Almost no trains are running in most parts of England today as train drivers at 15 operating companies go on strike.
The 24-hour strike by members of the Aslef union will stop services entirely across major national rail lines, halting most commuter services in the south-east, Midlands and north of England.
In most areas, the impact on the railway will exceed that of this week’s industrial action by RMT members at Network Rail and train operators, who will start a second 48-hour strike on Friday.
No trains at all will run on Avanti West Coast; Chiltern; CrossCountry; East Midlands; Govia Thameslink Railway; Great Northern, Thameslink, Southern and Gatwick Express services; Northern; Southeastern; TransPennine Express; and West Midlands Trains.
A limited service will run on GWR, Greater Anglia and LNER, while South Western Railway services including the Island Line will be significantly disrupted.
Most services operated by Scotrail and Transport for Wales, where Aslef has agreed pay deals, will run on Thursday, but intercity trains to Scotland and Wales from London will be severely limited.
Aslef’s drivers have also settled disputes at Merseyrail and in London, and are not taking strike action at C2C.
On Wednesday, the drivers union dismissed as “tokenism” a pay offer reportedly being drawn up by government, ahead of its sixth day of coordinated strikes since the dispute started in early 2022.
Mick Whelan, the general secretary of Aslef, said that a possible £2,000 increase would not be accepted by drivers, telling media: “Inflation was running this year at 14%, we’ve had no pay rise for the previous two years, and they want industry reform for 3% – I don’t think that will fly with my members.”
Aslef’s leadership is due to meet the rail minister, Huw Merriman, on Monday.
Whelan said train drivers had been “treated with contempt”, adding: “We don’t want to be on the picket lines, we don’t want to be losing money, we don’t want to be hurting the travelling public, but we’ve been given no alternative by the actions of the government and the industry.”
The Department for Transport said: “Passengers have rightly had enough of rail strikes and want the disruption to end.
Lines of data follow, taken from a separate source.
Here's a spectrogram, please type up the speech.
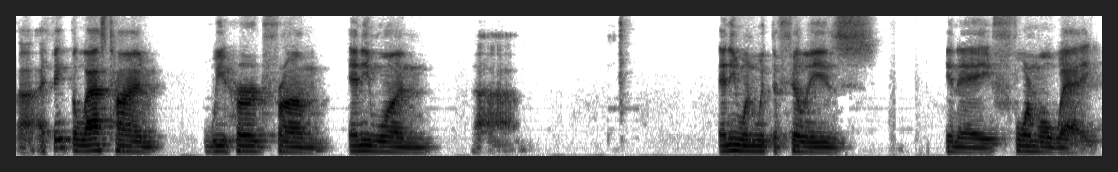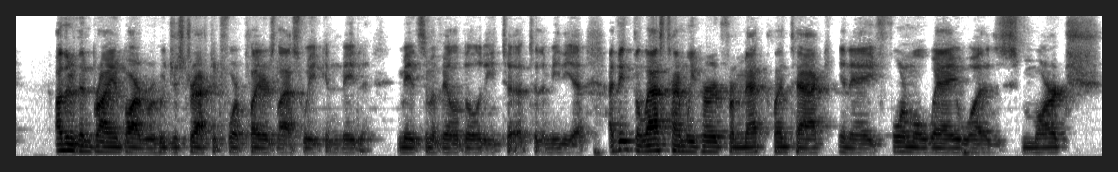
Uh, I think the last time we heard from anyone, uh, anyone with the Phillies in a formal way other than Brian Barber, who just drafted four players last week and made made some availability to, to the media. I think the last time we heard from Matt Klentak in a formal way was March.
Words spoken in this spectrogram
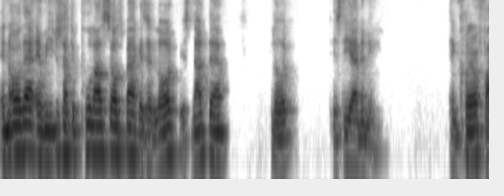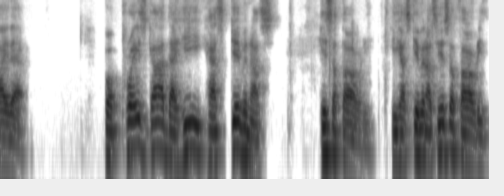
and all that, and we just have to pull ourselves back and say, Lord, it's not them. Lord, it's the enemy, and clarify that. But praise God that He has given us His authority. He has given us His authority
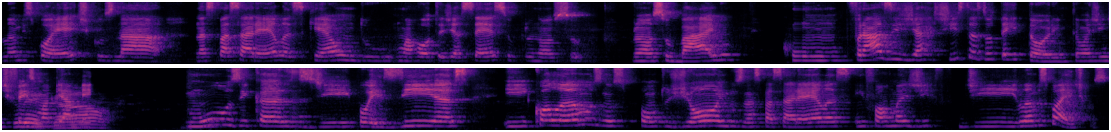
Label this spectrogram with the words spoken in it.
lambes poéticos na, nas passarelas, que é um do, uma rota de acesso para o nosso, pro nosso bairro, com frases de artistas do território. Então, a gente fez um mapeamento músicas, de poesias e colamos nos pontos de ônibus, nas passarelas, em formas de, de lambes poéticos.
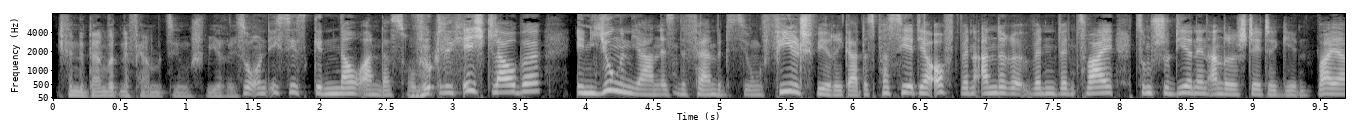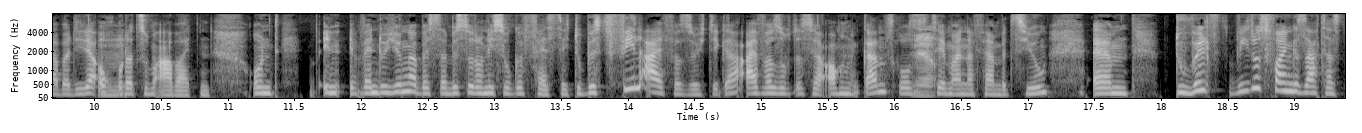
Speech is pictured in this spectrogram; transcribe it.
ich finde, dann wird eine Fernbeziehung schwierig. So, und ich sehe es genau andersrum. Wirklich? Ich glaube, in jungen Jahren ist eine Fernbeziehung viel schwieriger. Das passiert ja oft, wenn andere, wenn, wenn zwei zum Studieren in andere Städte gehen. War ja bei dir auch, mhm. oder zum Arbeiten. Und in, wenn du jünger bist, dann bist du noch nicht so gefestigt. Du bist viel eifersüchtiger. Eifersucht ist ja auch ein ganz großes ja. Thema in der Fernbeziehung. Ähm, du willst, wie du es vorhin gesagt hast,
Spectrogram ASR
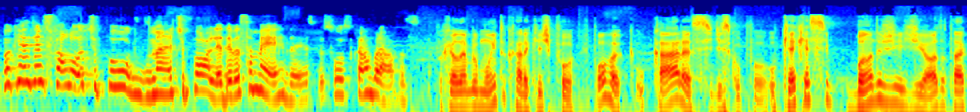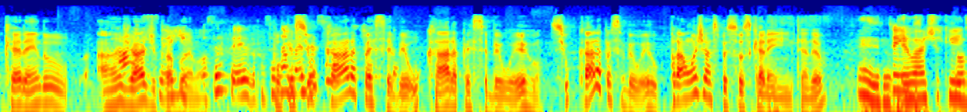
Porque a gente falou, tipo, né, tipo, olha, deu essa merda. E as pessoas ficaram bravas. Porque eu lembro muito, cara, que, tipo, porra, o cara se desculpou. O que é que esse bando de idiota tá querendo arranjar Ah, de sim, problema? Com certeza, com certeza. Porque Não, se o esse- cara percebeu, o cara percebeu o erro, se o cara percebeu o erro, pra onde as pessoas querem ir, entendeu? Pedro, Sim, eu acho que, todo-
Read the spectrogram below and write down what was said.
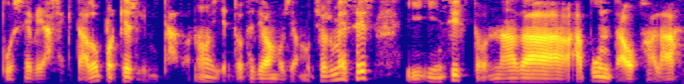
pues se ve afectado porque es limitado, ¿no? Y entonces llevamos ya muchos meses y insisto, nada apunta, ojalá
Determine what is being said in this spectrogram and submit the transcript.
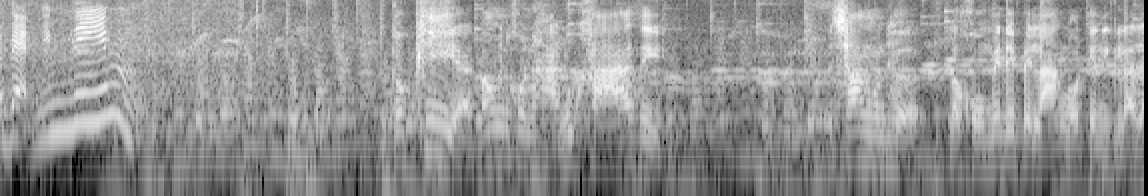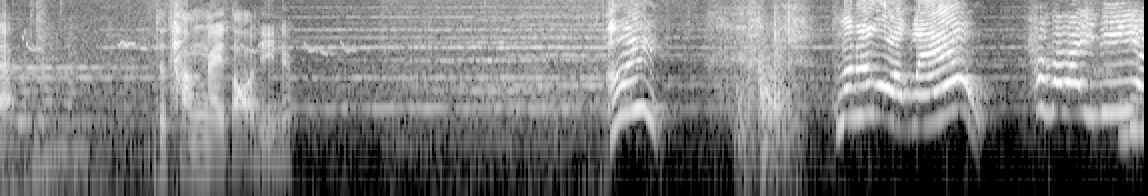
มันแบบนิ่มก็พี่อะต้องเป็นคนหาลูกค้าสิแต่ช่างมันเถอะ เราคงไม่ได้ไปล้างรถกันอีกแล้วแหละ จะทำไงต่อดีเนี่ยเฮ้ย เรานึกออกแล้วๆทำอะไรดีอ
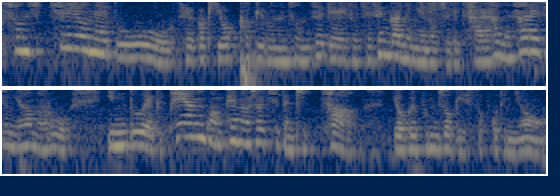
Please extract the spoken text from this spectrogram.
2017년에도 제가 기억하기로는 전 세계에서 재생 가능 에너지를 잘 하는 사례 중에 하나로 인도의 그 태양광 패널 설치된 기차 역을 본 적이 있었거든요.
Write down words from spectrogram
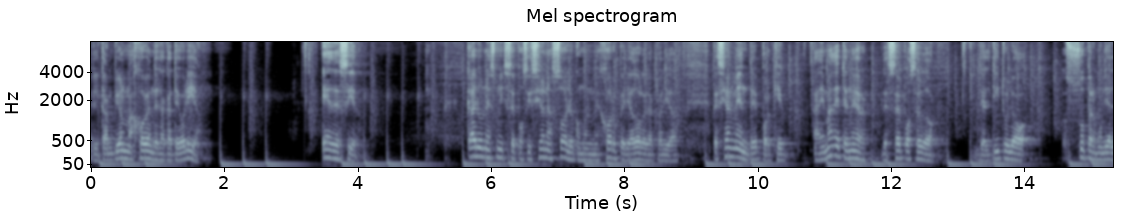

Unions should step back from this strike action so we can start 2023 by ending this damaging dispute.”
About 20% of normal timetabled trains will run over the rest of the week, with thousands of members of the RMT striking for 48 hours again on Friday and Saturday, with disruption continuing into Sunday.
No further strikes are planned, although RMT and Aslef members recently voted to extend the mandate for industrial action for a further six months.